Is Your Private College Financially Healthy? (Gary Stocker)
The College Dream is Over (Gary Roth)
"Edugrift": Observations of a Subprime College Lead Generator (by J.D. Suenram)
The Tragedy of Human Capital Theory in Higher Education (Glen McGhee)
Let's all pretend we couldn't see it coming (US Working Class Depression)
A preliminary list of private colleges at risk
The Growth of Robocolleges and Robostudents
A Letter to the US Department of Education and Student Loan Servicers on Behalf of Student X (Heidi Weber)
The Higher Education Assembly Line
College Meltdown Expands to Elite Universities
The Slow-Motion Collapse of America’s Largest University
What happens when Big 10 college grads think college is bullsh*t?
Coronavirus and the College Meltdown
Academic Capitalism and the next phase of the College Meltdown
When College Choice is a Fraud
Charlie Kirk's Turning Point Empire Takes Advantage of Failing Federal Agencies As Right-Wing Assault on Division I College Campuses Continues
Navient and the Zombie SLABS Meltdown (Bill Harrington)
College Meltdown at a Turning Point
Charting the College Meltdown
Colleges Are Outsourcing Their Teaching Mission to For-Profit Companies.
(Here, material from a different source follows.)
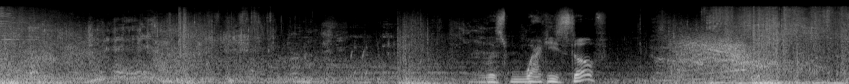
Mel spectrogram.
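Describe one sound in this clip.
A character's sword strikes clash against a creature.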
Is That A Good Thing? (Richard Fossey)
Rebuilding the Purpose of the GI Bill (Garrett Fitzgerald)
Paying the Poorly Educated (Jack Metzger)
Forecasting the US College Meltdown
College Meltdown 2.0
State Universities and the College Meltdown
"20-20": Many US States Have Seen Enrollment Drops of More Than 20 Percent (Glen McGhee and Dahn Shaulis)
Visual Documentation of the College Meltdown Needed